Exercise description — Go to the line that contains "Can you pull". Restate that line and each one after it exactly, through the end of the records, without pictures.

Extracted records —

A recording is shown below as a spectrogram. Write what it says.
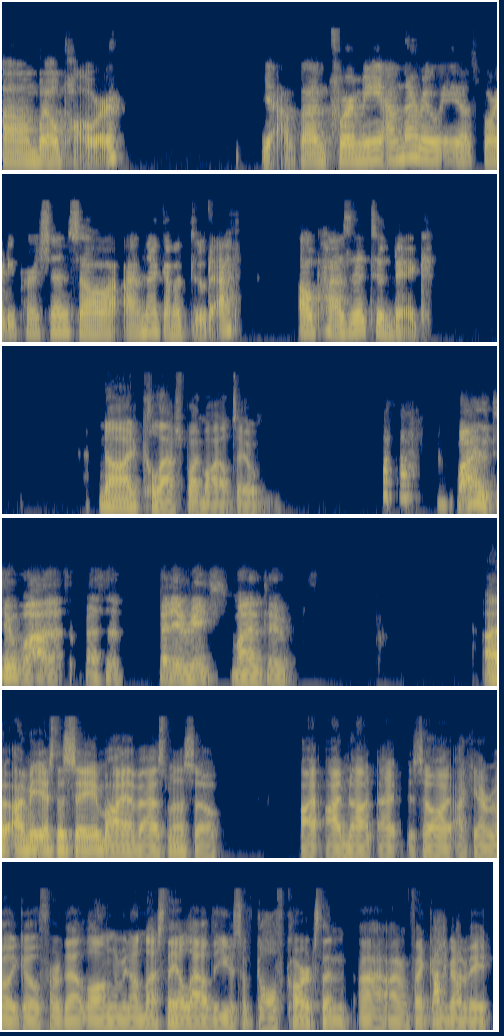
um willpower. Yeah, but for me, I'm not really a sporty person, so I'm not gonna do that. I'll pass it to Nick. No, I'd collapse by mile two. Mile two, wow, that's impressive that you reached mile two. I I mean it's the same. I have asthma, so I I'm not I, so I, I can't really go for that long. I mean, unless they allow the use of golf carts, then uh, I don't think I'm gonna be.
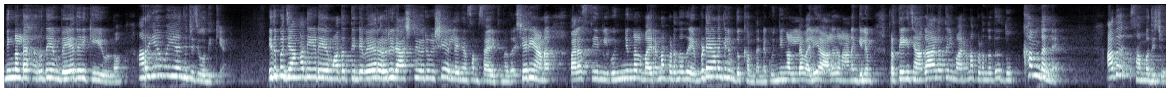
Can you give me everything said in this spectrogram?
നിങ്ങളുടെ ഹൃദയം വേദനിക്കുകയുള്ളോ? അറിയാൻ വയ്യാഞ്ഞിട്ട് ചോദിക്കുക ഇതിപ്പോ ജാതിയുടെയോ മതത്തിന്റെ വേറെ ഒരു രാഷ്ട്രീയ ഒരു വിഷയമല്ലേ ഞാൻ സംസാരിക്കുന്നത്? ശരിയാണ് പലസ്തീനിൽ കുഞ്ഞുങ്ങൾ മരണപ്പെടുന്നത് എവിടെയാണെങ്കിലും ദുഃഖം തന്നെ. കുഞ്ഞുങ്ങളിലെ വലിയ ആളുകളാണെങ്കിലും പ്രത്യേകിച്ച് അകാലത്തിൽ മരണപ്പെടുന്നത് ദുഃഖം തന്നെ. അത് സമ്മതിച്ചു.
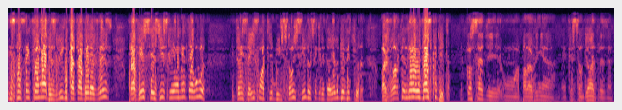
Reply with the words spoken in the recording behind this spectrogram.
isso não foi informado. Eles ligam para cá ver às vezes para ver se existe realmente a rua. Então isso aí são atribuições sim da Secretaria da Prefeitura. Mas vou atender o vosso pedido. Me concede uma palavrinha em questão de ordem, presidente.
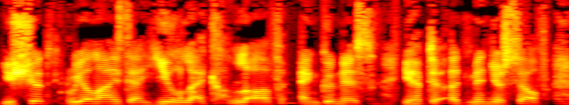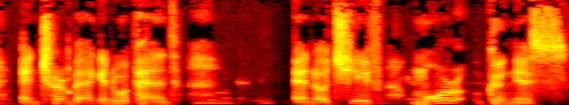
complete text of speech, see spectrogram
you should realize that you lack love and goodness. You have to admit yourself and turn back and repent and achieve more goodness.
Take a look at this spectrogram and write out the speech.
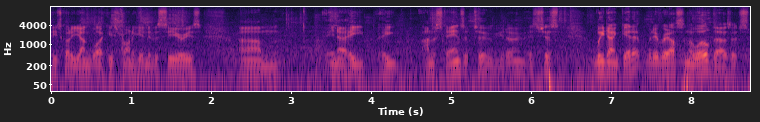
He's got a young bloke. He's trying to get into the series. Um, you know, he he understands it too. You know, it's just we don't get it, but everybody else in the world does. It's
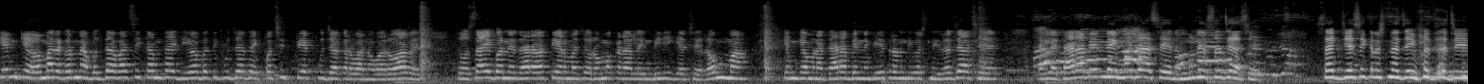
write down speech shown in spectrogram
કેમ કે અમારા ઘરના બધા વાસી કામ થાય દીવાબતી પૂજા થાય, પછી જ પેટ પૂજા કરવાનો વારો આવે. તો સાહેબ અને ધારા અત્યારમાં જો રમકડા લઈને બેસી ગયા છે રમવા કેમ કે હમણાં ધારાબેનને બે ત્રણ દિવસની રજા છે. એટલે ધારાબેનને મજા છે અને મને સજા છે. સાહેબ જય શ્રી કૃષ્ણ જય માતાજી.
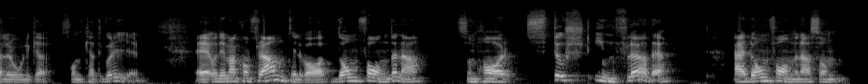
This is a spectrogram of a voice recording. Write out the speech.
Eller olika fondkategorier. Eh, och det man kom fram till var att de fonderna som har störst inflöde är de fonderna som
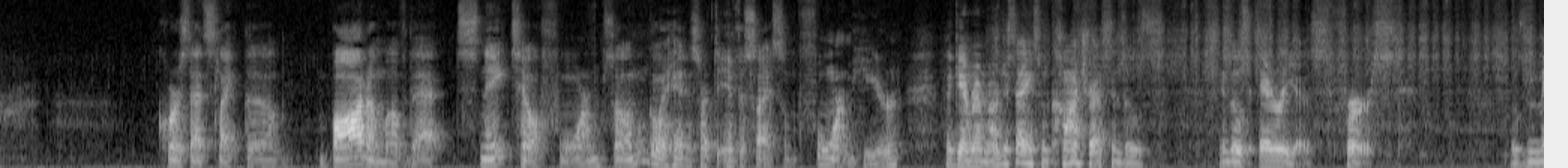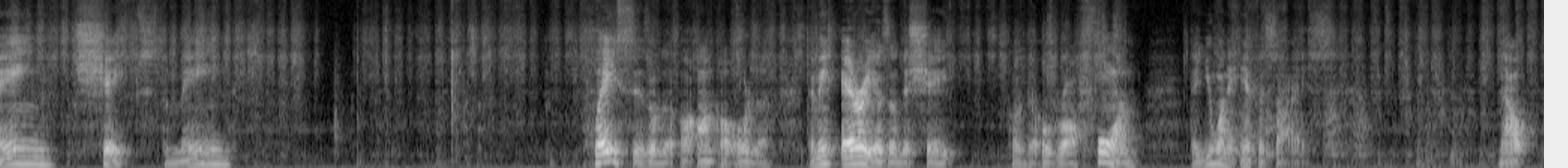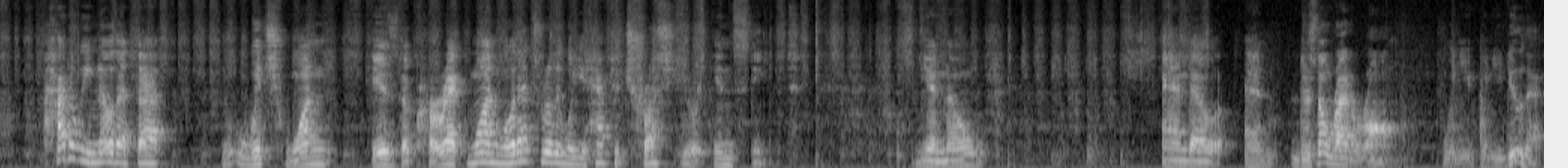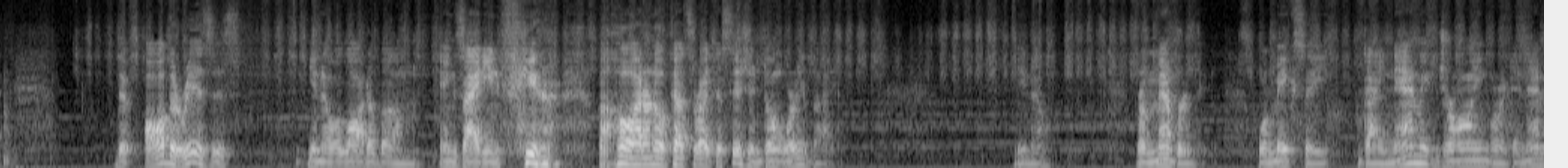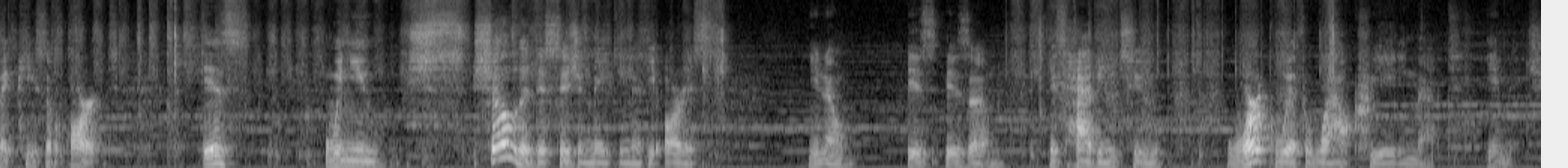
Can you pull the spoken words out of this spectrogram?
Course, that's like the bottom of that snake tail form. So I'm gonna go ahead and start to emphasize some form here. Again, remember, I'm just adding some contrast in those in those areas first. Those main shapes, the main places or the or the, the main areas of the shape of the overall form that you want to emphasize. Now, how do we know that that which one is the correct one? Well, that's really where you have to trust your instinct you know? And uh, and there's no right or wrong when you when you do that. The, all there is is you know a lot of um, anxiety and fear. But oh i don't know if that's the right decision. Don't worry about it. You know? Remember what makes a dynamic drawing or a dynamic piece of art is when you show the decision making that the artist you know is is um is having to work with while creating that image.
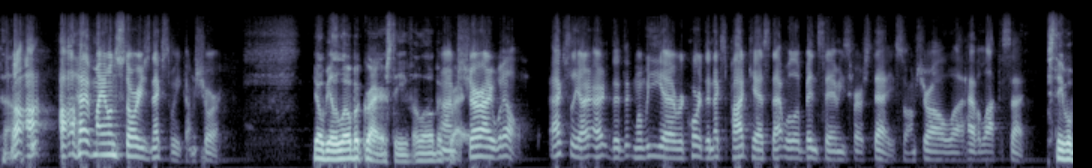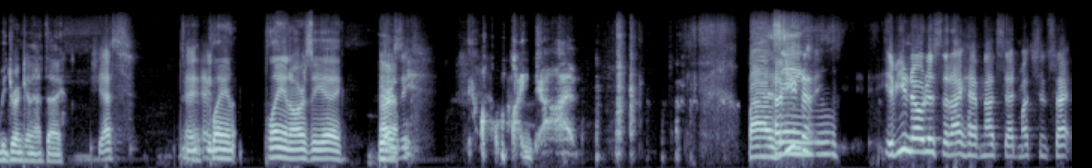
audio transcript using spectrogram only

Written solution —
Can you pull the spoken words out of this spectrogram?
Course, that's like the bottom of that snake tail form. So I'm gonna go ahead and start to emphasize some form here. Again, remember, I'm just adding some contrast in those in those areas first. Those main shapes, the main places or the or the, the main areas of the shape of the overall form that you want to emphasize. Now, how do we know that that which one is the correct one? Well, that's really where you have to trust your instinct you know? And uh, and there's no right or wrong when you when you do that. The, all there is is you know a lot of um, anxiety and fear. But oh i don't know if that's the right decision. Don't worry about it. You know? Remember what makes a dynamic drawing or a dynamic piece of art is when you show the decision making that the artist you know is is um is having to work with while creating that image.
audio transcript using spectrogram only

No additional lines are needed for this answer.